"Roger Bennett of Men in Blazers and Greg Kaplan, a University of Chicago economics professor, compared the background of each US men’s national team member from 1993 to 2013 to that of every NBA all star and NFL pro bowler over the same period.
They found the soccer players came from communities that had higher incomes, education and employment rankings, and were whiter than the US average, while the basketball and football players came from places that ranked lower than average on those same indicators (Les Carpenter, 2016)."
One thing the pay to play system demonstrates is the extent to which Americans value athletics and specifically youth soccer in our society.
America more than doubles the next best country’s Olympic gold medals. This displays the USA’s large population and ability to develop athletic talent.
It is a culture that celebrates rags to riches stories in all sectors.

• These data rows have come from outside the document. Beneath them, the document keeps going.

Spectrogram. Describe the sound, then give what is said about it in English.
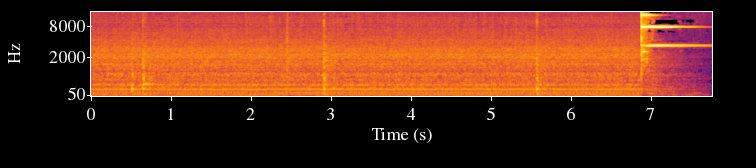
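A dishwasher hums steadily with a few faint clicks, then gives one bright, high-pitched electronic beep that rings briefly and fades as the hum stops. “I don't understand why our servant hasn't switched off the bleep on the dishwasher”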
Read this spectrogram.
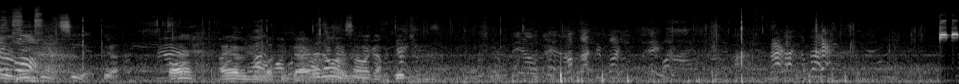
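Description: Young men shout and call out loudly across an open field outdoors.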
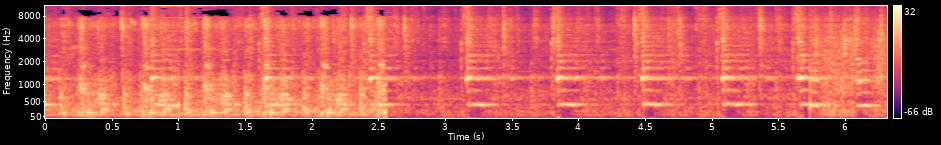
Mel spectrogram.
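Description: Single-cylinder stationary diesel engine sound, as of the miniature engine driving its belt water pump: a busy clatter for the first two and a half seconds, then a slow, even chugging of about two beats a second that quickens slightly near the end.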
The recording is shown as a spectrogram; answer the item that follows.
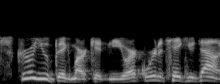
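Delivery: ordinary talk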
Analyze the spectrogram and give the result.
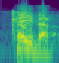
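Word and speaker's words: Qedar: a través de Cedar en árabe la palabra Cedar se pronuncia keidar o se escribe keidar es a través de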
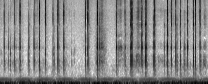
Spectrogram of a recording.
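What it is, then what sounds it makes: Wooden brush. Close-up fingertip-style tapping and scratching on a wooden brush gives a fast, irregular run of short, dry clicks with bright, crisp tops and almost no ring. A few softer scraping swishes fall between the taps, all over a steady low hum.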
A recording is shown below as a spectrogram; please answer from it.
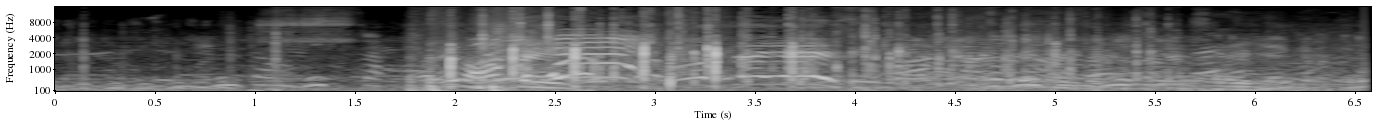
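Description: Several voices talking and calling out at once, loudest between about two and four seconds in, with a few sharp knocks among them.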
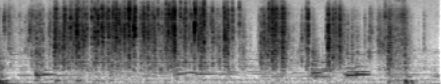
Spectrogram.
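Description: Rapid rustling and rubbing of a hand being wiped clean of makeup, over background music.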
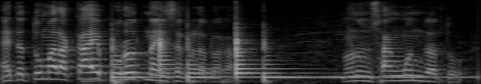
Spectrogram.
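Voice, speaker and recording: A man preaching a devotional kirtan sermon. He tells stories and speaks straight to his listeners, moving between quiet asides and loud exclamations. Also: fairly quick, loud music behind the voice. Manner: storytelling, swings between soft asides and loud high exclamations; addresses the audience directly.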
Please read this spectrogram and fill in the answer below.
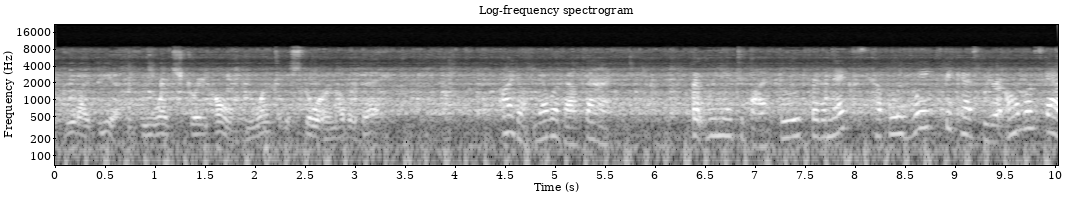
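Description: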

America is the best in the world at sports entertainment and launching individual brands is a huge part of that.
That is quite a powerful foundation for US soccer to benefit from. So what is the solution, how does US soccer evolve to become the number one youth development program in the world?
We have to capitalize on all of these resources and create a system that identifies and develops top talent. We have to create the American dream for young soccer players where socioeconomic status and connections are not prerequisites.It’s time to solve the problem of access. And that starts with establishing objective standards.

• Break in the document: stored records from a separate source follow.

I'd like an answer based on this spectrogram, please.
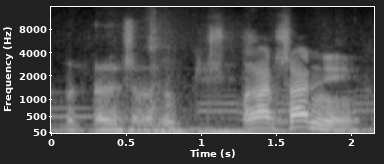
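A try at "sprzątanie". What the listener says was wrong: De S spreek je eigenlijk niet uit.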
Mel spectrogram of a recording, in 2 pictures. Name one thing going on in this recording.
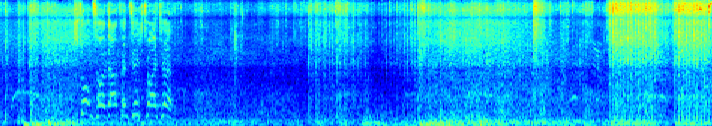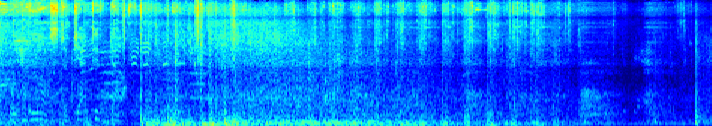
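Gunfire booms and rattles in loud bursts.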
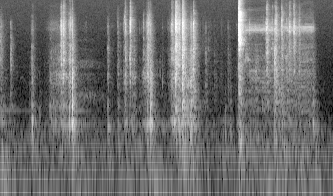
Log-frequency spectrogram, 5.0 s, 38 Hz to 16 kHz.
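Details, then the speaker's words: Sony UVW-1200P Betacam SP player loading a large Betacam tape: clicks, clunks and brief motor whirs, then a high whine and silence. The reel spools apparently did not move out, so it seems not to detect tape size, and the source of an odd noise is unknown. "is it not detecting the tape size properly that's odd isn't it no it's not right hmm not one thing it's another it's also making an odd noise"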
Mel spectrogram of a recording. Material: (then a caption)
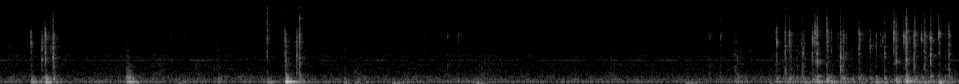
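Plastic. Fingertips of one hand press the round white plastic keycaps of a backlit, low-quality plastic typewriter-style keyboard. Scattered, bright, clicky keystrokes with a hollow low thump rise over a quiet steady hum, then gather into a quicker, denser run of typing near the end.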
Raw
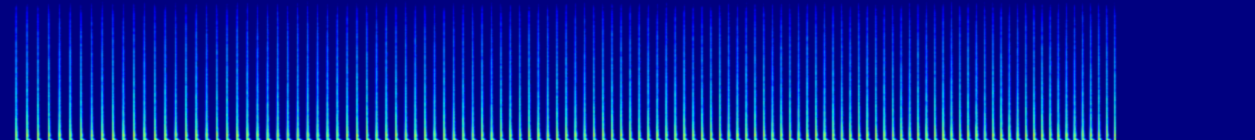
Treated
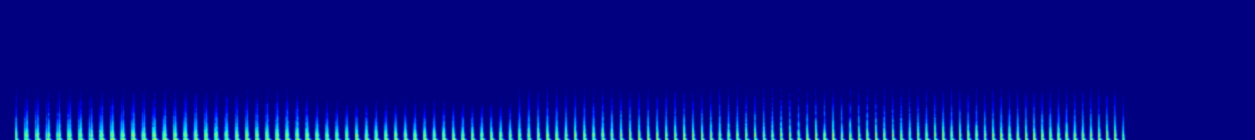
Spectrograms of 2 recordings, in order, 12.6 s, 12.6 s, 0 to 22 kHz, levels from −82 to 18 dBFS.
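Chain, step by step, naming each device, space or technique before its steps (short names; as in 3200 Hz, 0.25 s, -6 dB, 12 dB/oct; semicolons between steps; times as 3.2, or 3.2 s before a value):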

The key to solving the problem of access is to create data-driven, objective standards for measuring talent in soccer. The main difference between the US soccer system and the American basketball and football programs, is standards.
These standards need to be available to everyone, widely publicized with evidence based training methods that kids can understand and apply to improve performance.
The NFL combine has a 30 percent correlation to performance in the NFL and is a public, televised event. Every 13 year old kid in America who is serious about playing football or even considering a career in football, can easily access the metrics they need to hit in order to be considered. There are widely available resources on how to improve performance in the areas that are evaluated by coaches and scouts. Middle school to NFL, football coaches are using the same metrics to evaluate performance. On the other end of the spectrum, MLS combine results are hidden and seemingly irrelevant. In the past, it would have been a decent argument to say that soccer stats are not as straightforward as American football, so establishing standards is too hard. But with modern data science and computer vision technology, (again American strengths. Moneyball, anyone?) it is absolutely possible and the complexity argument is weak.
If pay to play continues (which it most likely will because it is hard to dismantle a thriving business) the system will continue to favor the rich and exclude the non-rich. One thing the data tells us is that being rich is not a predictor of success in soccer.
So we need to establish objective, data-driven standards and publicize them. Every kid in the US who plays soccer should be able to easily access the metrics that are being used to evaluate them. These kids are the future pros, and they should be able to easily understand both how they are being evaluated and how those stats map to elite performance.We have to respect the players with the how and the why behind these decisions.
This one change will not completely address biases in decision making in the system, however, it will set in motion a transformation. It sends a message to every child that talent evaluations are objective, fair, and transparent. It will open up opportunities for disadvantaged youth with dreams of playing pro, it will improve the overall quality of soccer players in the US and it will ultimately transform the national teams, and the MLS.
By the way, it's not only the US that would benefit from objective standards. Barriers to access plague global football, not just the US. It will take more than data-driven talent evaluation to dismantle these barriers, but a system where every child in the world can see where they stand and what it takes to play pro is a great place to start.